|Review by curliejones||posted 694 days ago||2890 views||2 times favorited||4 comments|
I commented favorably on the “Rock Solid” review after my 1st assembly using SYP runners for a lightweight (100 lb) planer. I wanted to graduate to my 220 lb tools and felt the other favorable comments for this base warranted a “go”. I priced hardwood, but only furniture quality was available that was dried and cost prohibitive for me. One of our fellow LJs used square steel and welded it up, so I decided to price square galvanized tubing found locally and was amazed at how cheap it was at $.80/ft. This was a 14 gauge steel measuring 1-1/4”. The fit was perfect in the HF corners and I tried first to drill exactly 5/16” holes in the steel. I wasn’t that good, and had to “help” with a good bit of filing to make the tight fit. I put an unnecessay piece of plywood onto the jointer base intending to give use the jointer’s leveling feet atop that platform. I followed the instructions and had a perfect fit. Something to consider as hindsight: The steel base of the jointer is a little out of square and I now wish I had made the plywood platform a little larger so I could bolt the tool’s metal base to the plywood instead of using the leveling feet. I’m sure I can retrofit and make the holes for leveling feet the holes that fasten the plywood to the base. I just hate to do things twice. Once the jointer bed is mounted atop the base, the stand might be squared up and stay in place under the weight of the tool. I put the “business end” of the base away from the infeed since it requires 6” clearance as opposed to the 2” required on the end with fixed casters. I also did this for the drill press, putting the floor jacks and swivel casters in the rear to reduce interference with the operator.
– For the drill press – I learned from my first steel rails and drilled the holes slightly oversized, 3/8”, and had no problems with fit. The bolts went right through and the base turned out solid, as well. The instructions say to drill hardwood to 3/8”, but the criticism on HF instructions…. well, you know…

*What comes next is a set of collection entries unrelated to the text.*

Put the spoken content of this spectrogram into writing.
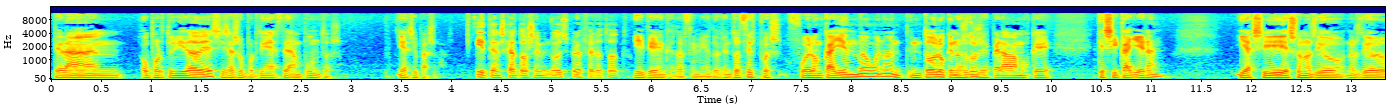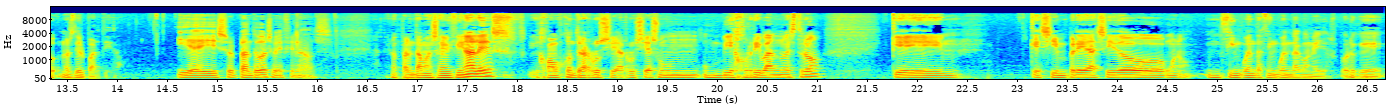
te dan oportunidades y esas oportunidades te dan puntos. Y así pasó. Y tienes 14 minutos para hacerlo todo. Y tienen 14 minutos. Entonces, pues fueron cayendo bueno, en, todo lo que nosotros esperábamos que, que sí cayeran. Y así eso nos dio, nos dio, nos dio el partido. Y ahí se plantó en semifinales. Nos plantamos en semifinales y jugamos contra Rusia. Rusia es un, un viejo rival nuestro que, que siempre ha sido bueno, un 50-50 con ellos. Porque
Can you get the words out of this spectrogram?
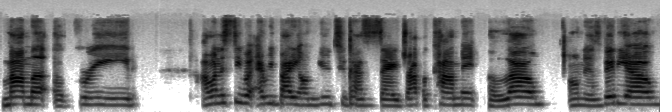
Mama agreed. I want to see what everybody on YouTube has to say. Drop a comment below on this video.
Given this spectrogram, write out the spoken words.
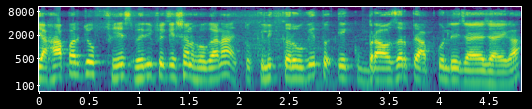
यहाँ पर जो फेस वेरिफिकेशन होगा ना तो क्लिक करोगे तो एक ब्राउज़र पे आपको ले जाया जाएगा।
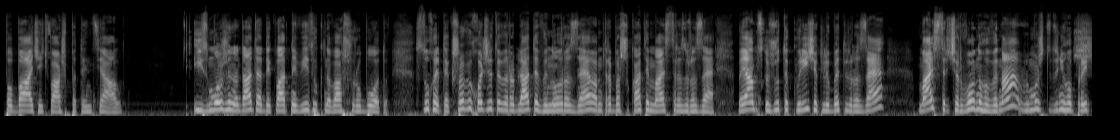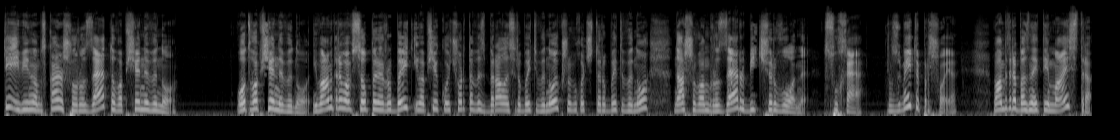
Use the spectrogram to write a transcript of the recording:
побачить ваш потенціал і зможе надати адекватний відгук на вашу роботу. Слухайте, якщо ви хочете виробляти вино розе, вам треба шукати майстра з розе. Бо я вам скажу таку річ, як любитель розе, майстер червоного вина, ви можете до нього прийти, і він вам скаже, що розе то взагалі не вино. От взагалі не вино. І вам треба все переробити, і взагалі, якого чорта ви збирались робити вино. Якщо ви хочете робити вино, наше вам розе, робіть червоне, сухе. Розумієте, про що я? Вам треба знайти майстра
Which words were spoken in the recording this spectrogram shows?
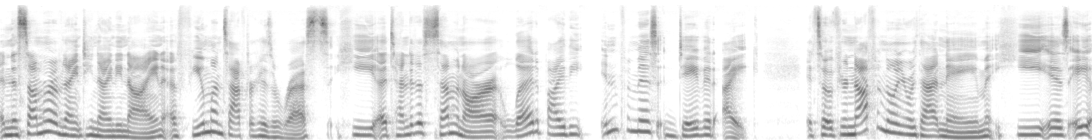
In the summer of 1999, a few months after his arrests, he attended a seminar led by the infamous David Icke. And so, if you're not familiar with that name, he is a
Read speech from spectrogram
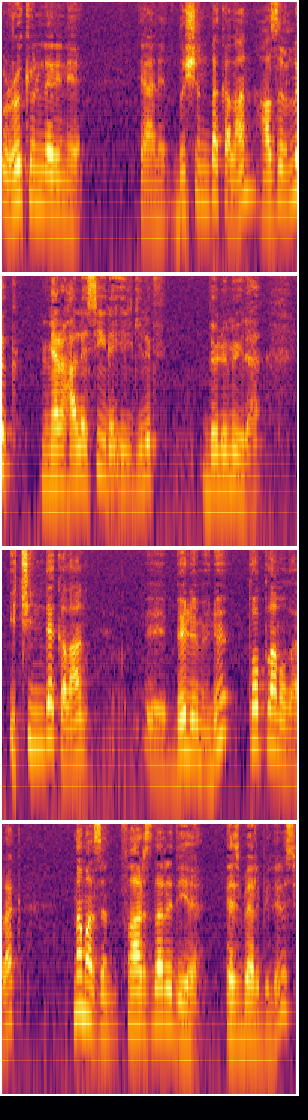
rükünlerini yani dışında kalan hazırlık merhalesiyle ilgili bölümüyle içinde kalan e, bölümünü toplam olarak namazın farzları diye ezber biliriz.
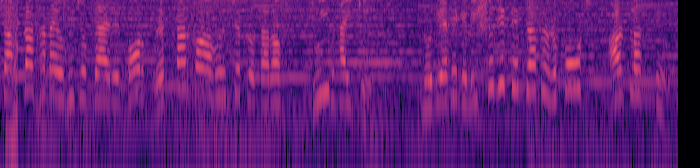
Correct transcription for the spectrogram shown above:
চাপড়া থানায় অভিযোগ দায়েরের পর গ্রেফতার করা হয়েছে প্রতারক দুই ভাইকে। নদিয়া থেকে বিশ্বজিৎ দেবনাথের রিপোর্ট আর প্লাস নিউজ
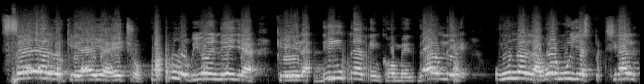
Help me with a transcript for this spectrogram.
Sea lo que haya hecho, Pablo vio en ella que era digna de encomendarle una labor muy especial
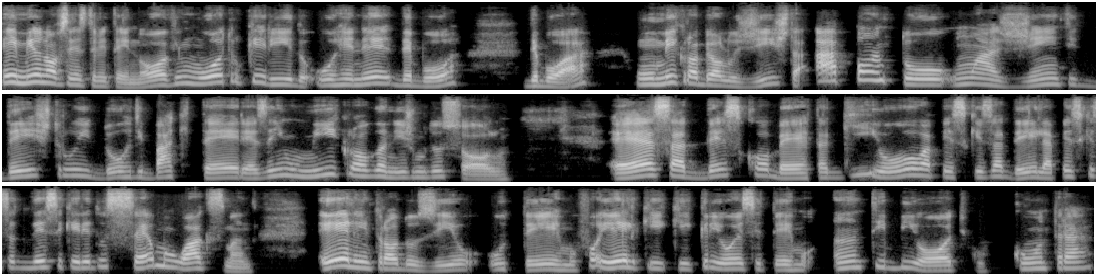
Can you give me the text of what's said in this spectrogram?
Em 1939, um outro querido, o René Debois, um microbiologista, apontou um agente destruidor de bactérias em um microorganismo do solo. Essa descoberta guiou a pesquisa dele, a pesquisa desse querido Selman Waxman. Ele introduziu o termo, foi ele que, que criou esse termo antibiótico contra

I knew ahead of time that I wanted to bolt the drill press down so I used a piece of “sturdi-floor”, plywood that measures 1-1/8” thick and bolted that to the HF base, considering where the bolts needed to be to not interfere with the holes built in to the drill press’ floor base. Carefully select your bolts for both so there’s not an excess sticking through. I recessed the holes beneath the plywood 1/4” . This still left me with 7/8” of plywood for solid assembly and a minimum sticking out toward the floor. I effectively raised the drill press about 2-1/4” higher than it sat previously, but increased the foot print by 6” width and depth by 9”. The finished product seems very stable with the increased footprint. The base of the tool is slotted and I am considering whether to bolt some sort of ballast to the base, as one of our other LJs used to offset the innate “top heavy” tool. I chose this method because these bases seem well made and increase the footprint of the tool minimally, as opposed to the “outrigger” style of wooden base using total lock casters. I feel sure the 14 ga steel will be more than adequate and they only added $7 and $5 to the cost over “free” 2X4 shorts laying around. Besides, as my wife pointed out when she first saw them, they LOOK REALLY COOL!
-- Like Guy Clark sez - "Sometimes I use my head, Sometimes I get a bigger hammer"